I defer in almost all matters to the New Yorker’s film critic Anthony Lane. But I have to gently disagree with his huffy dismissal of Carnagehttp://www.newyorker.com/arts/critics/cinema/2011/12/19/111219crci_cinema_lane?currentPage=all.

Our contrasting reactions to the film stem from our very different expectations of the theatre. Lane is as polite as he is effortlessly erudite, and having been brought up to respect the theatre, he clearly finds it difficult, not withstanding the endless disappointments he must have experienced there, to see it for what it is. It’s where writers who aren’t quite good enough for television or cinema go to hide.

That sign that met Nicholas Ray when he arrived in New York from Wisconsin in the 1930s, which read “the theatre is dead; let’s give it a decent burial” stood, and stands as an appropriate headstone.

So the play that this is based on, The God Of Carnage by Yasmina Reza is exactly what one should have expected. As a piece of serious writing it will of course disappear into the ether, and will only ever be of use to am dram socs and secondary schools. But that’s hardly the point. It’s just a bit of fun, that’s all!

A pair of upwardly-mobile, New York couples spend a day together discussing what’s to be done about the boisterous behaviour of their respective children.

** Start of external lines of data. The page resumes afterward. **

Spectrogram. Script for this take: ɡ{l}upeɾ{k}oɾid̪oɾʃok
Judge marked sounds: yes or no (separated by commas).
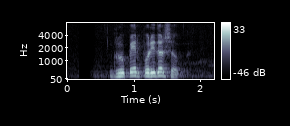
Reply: no, no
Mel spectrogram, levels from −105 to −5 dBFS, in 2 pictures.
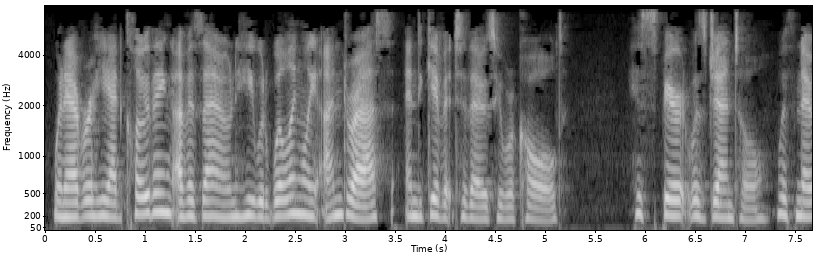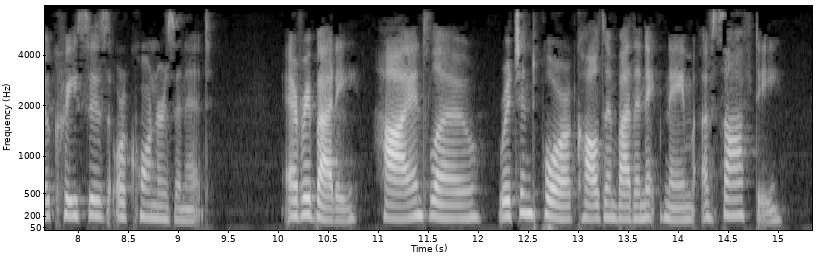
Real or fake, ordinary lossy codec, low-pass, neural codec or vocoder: real; MP3, 32 kbps; 7.2 kHz; none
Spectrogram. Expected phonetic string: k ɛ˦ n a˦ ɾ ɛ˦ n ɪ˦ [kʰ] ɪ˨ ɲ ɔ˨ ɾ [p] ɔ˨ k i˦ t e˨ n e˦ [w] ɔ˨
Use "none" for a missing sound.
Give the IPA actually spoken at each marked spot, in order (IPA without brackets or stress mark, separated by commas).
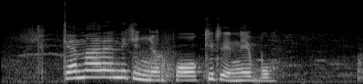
k, p, b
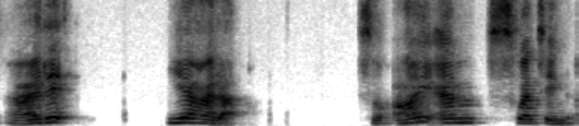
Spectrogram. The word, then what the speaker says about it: عرق: So the qaf is typically pronounced as a glottal stop in Lebanese. عرق يعرق.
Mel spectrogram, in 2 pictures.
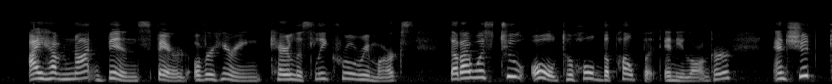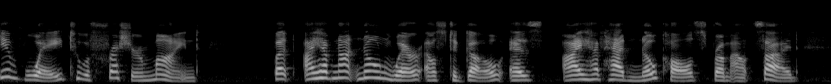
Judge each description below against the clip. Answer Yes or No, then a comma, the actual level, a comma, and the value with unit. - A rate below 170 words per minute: Yes, average, 160 wpm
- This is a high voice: Yes, high, 220 Hz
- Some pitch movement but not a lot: No, wide, 6.2 semitones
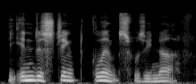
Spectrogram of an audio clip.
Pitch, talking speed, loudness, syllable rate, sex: 165 Hz, 155 wpm, -20 LUFS, 5.1 syllables/s, female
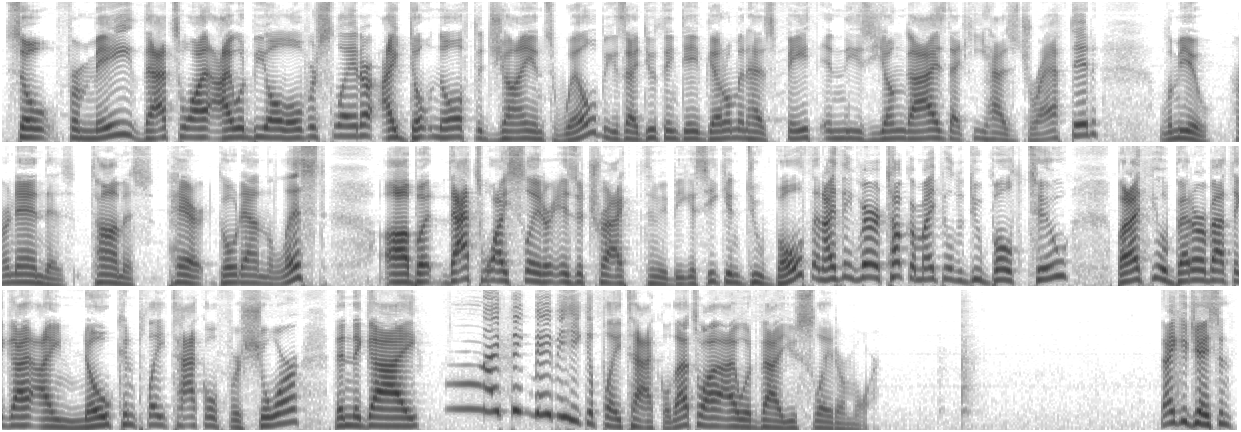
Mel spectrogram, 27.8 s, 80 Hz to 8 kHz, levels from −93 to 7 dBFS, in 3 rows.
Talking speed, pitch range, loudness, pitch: 220 wpm, 155-205 Hz, -26 LUFS, 175 Hz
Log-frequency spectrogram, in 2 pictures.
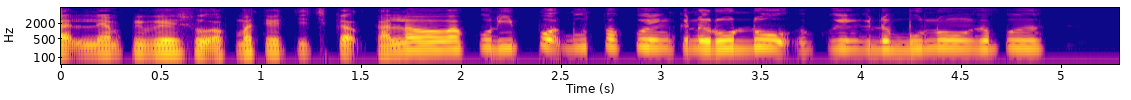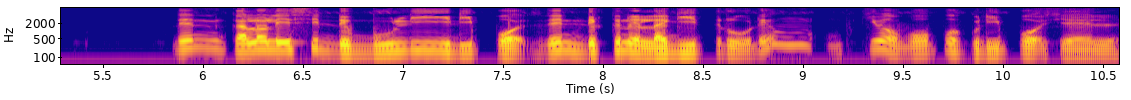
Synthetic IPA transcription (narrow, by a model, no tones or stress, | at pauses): aʔjaŋpɾivɛsoʔakumat̪imat̪it͡ʃə̥kap̚kalawakuɾipɔt̪̚but̪ɔhakujaŋkənəɾodʊʔakujaŋkənəbunʊŋkapə | dɛnkalawlɛtsidəbuliɾipɔt̪̚dɛndəkənəlaɡit̪əɾudɛnkimabawapəakuɾipɔt̪̚sɛl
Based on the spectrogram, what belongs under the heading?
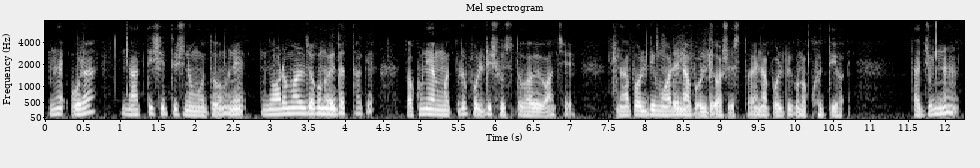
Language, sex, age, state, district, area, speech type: Bengali, male, 18-30, West Bengal, Birbhum, urban, spontaneous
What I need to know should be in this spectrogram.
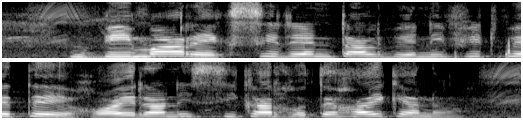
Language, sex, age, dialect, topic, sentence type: Bengali, female, 25-30, Western, banking, question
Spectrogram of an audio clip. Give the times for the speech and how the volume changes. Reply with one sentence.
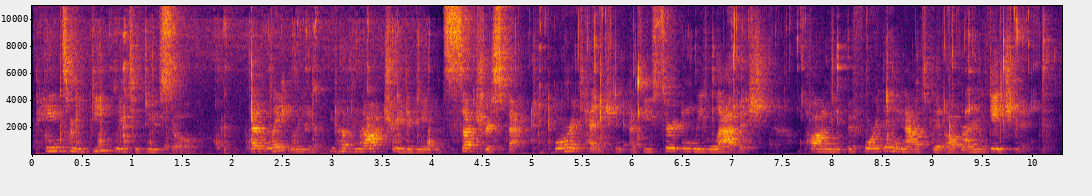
The speech can be heard from 0.0 to 10.2 s, at a steady volume.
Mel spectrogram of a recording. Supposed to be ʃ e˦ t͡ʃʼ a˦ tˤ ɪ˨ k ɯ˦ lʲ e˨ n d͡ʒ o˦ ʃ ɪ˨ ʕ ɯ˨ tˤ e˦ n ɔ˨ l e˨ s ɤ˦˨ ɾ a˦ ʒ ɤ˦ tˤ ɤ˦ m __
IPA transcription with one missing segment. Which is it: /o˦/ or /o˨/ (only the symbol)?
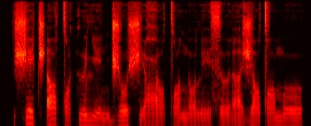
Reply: o˦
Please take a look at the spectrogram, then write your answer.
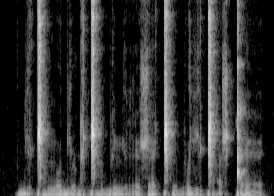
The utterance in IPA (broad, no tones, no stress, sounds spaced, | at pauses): bʲ o ɡ͡ǁ a ŋ o bʲ u ɖ ɘ ɡ͡ǁ ɐ b i mʲ u r ɘ ʃ ɛ ǁʰ ɨ b o vʲ o ɡ͡ǁ a̰ ʃ ǃ ɛ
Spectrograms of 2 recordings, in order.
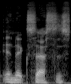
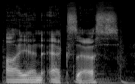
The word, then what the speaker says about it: INXS: band's YouTube video that pronounced the band in excess's name as INXS then in excess and then some weird amalgam of the two, which is something that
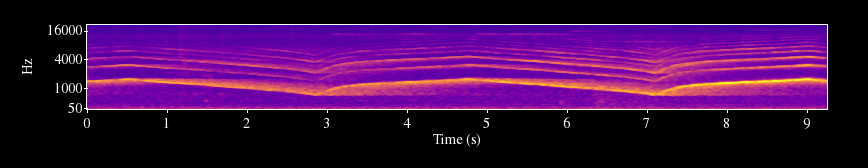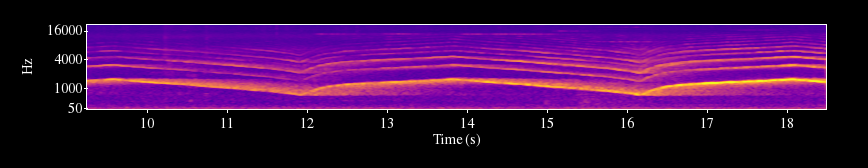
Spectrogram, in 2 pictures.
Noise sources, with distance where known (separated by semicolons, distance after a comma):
siren, near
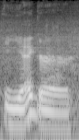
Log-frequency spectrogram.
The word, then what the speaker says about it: Jaeger: Oh, she said it's pronounced Jaeger. Nice. Just like Chuck Yeager.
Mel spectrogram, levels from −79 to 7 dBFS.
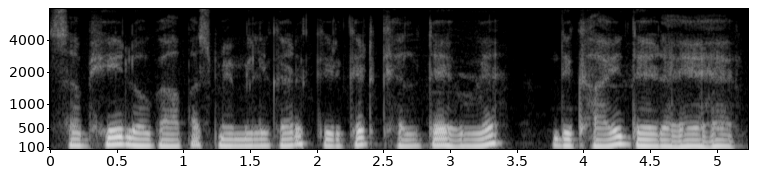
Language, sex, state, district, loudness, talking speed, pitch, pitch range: Hindi, male, Jharkhand, Ranchi, -15 LUFS, 135 wpm, 130 Hz, 125-140 Hz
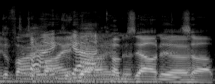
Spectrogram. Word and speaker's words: Devine: Divine.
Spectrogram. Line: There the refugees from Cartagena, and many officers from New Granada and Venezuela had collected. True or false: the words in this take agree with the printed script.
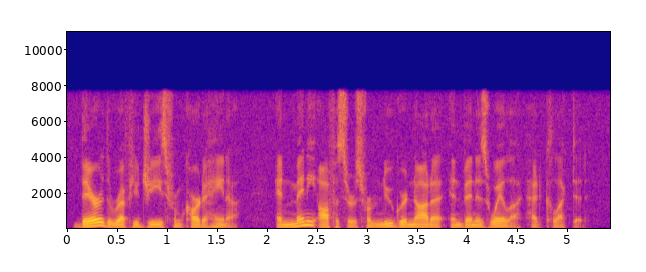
true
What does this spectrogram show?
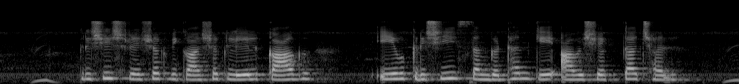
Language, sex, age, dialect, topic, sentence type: Maithili, female, 18-24, Southern/Standard, agriculture, statement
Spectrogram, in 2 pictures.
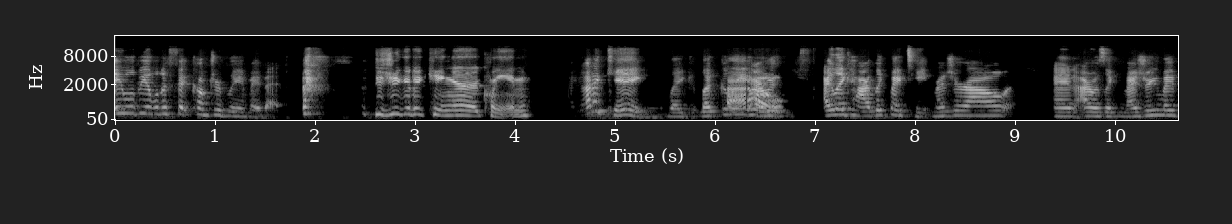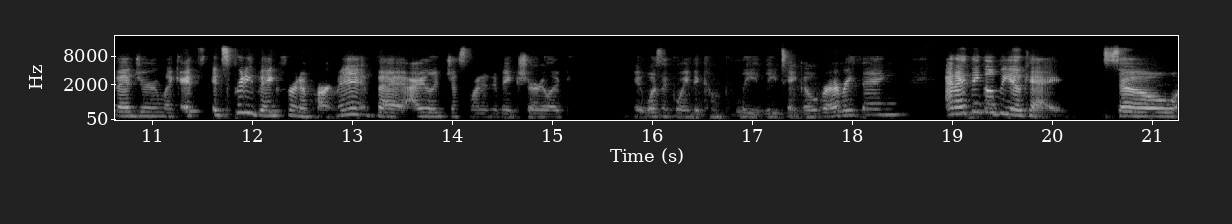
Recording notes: do a Zoom call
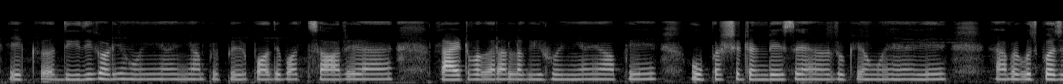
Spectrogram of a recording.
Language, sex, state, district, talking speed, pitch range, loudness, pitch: Hindi, female, Bihar, Madhepura, 180 wpm, 230-240 Hz, -28 LUFS, 235 Hz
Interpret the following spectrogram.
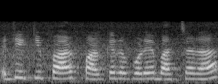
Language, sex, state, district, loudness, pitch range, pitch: Bengali, female, West Bengal, Malda, -16 LUFS, 255-280 Hz, 265 Hz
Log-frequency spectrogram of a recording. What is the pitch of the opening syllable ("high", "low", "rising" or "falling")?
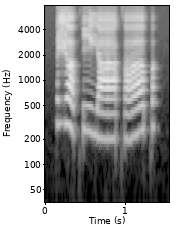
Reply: falling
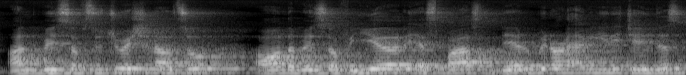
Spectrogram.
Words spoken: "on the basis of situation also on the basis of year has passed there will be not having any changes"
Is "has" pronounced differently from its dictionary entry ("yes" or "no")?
yes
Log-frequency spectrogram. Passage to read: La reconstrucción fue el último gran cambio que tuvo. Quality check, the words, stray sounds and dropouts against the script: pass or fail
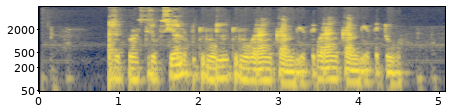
fail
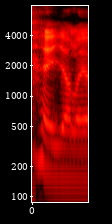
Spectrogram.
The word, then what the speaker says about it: Yalla: Yalla, yalla. – Wait, am I pronouncing that correctly? – Yalla. – Yalla. – Yalla. Yeah. Yeah, you got it.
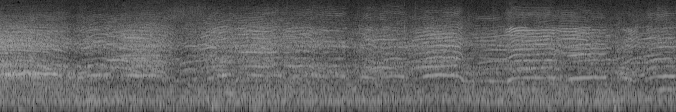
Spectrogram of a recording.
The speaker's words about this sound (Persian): یه بار دیگه برا تعجیل در فرج امام زمان بلند صلوات.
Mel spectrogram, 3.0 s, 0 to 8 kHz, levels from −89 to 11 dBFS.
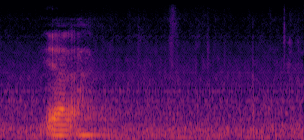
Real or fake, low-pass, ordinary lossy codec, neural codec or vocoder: fake; 7.2 kHz; none; codec, 24 kHz, 3.1 kbps, DualCodec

Inevitably, the veneer of respectability is soon scraped clean, and they are promptly tearing strips off of one another. The film is every bit as predictable as that makes it sound, but that doesn’t make it any less enjoyable.

It’s the kind of thing Woody Allen used to make in order to raise the money for his more personal films. In exchange for getting his more serious comedies funded, he’d produce something light and frothy to keep the money men happy. So for every Manhattan, The Purple Rose Of Cairo and Crimes And Misdemeanours, there’d be a Hannah And Her Sisters, a Bullets Over Broadway and a Vicky Christina Barcelona. Devoid of substance and made entirely of sugar, they’re an instant pick-me-up, but are perfectly charming nonetheless. That’s what this is.

I would though challenge anyone to guess that it’s a Roman Polanski film if they hadn’t been told so beforehand. It’s not so much directed as it is a filmed play. But considering that Polanski hasn’t made anything of substance since Tess in 1979, perhaps that’s not such a bad thing.

Any competent director would be flattered when working with actors of this calibre, all of whom deliver wonderfully. Though a better director would have insisted on imposing an ending, which the play plainly lacks, and which is exactly what Polanski himself had done on his best film, Chinatown. I don’t know. Perhaps he has other things on his mind these days.

Not withstanding all of which, Carnage should be seen for what it is. Quite silly, and hugely enjoyable.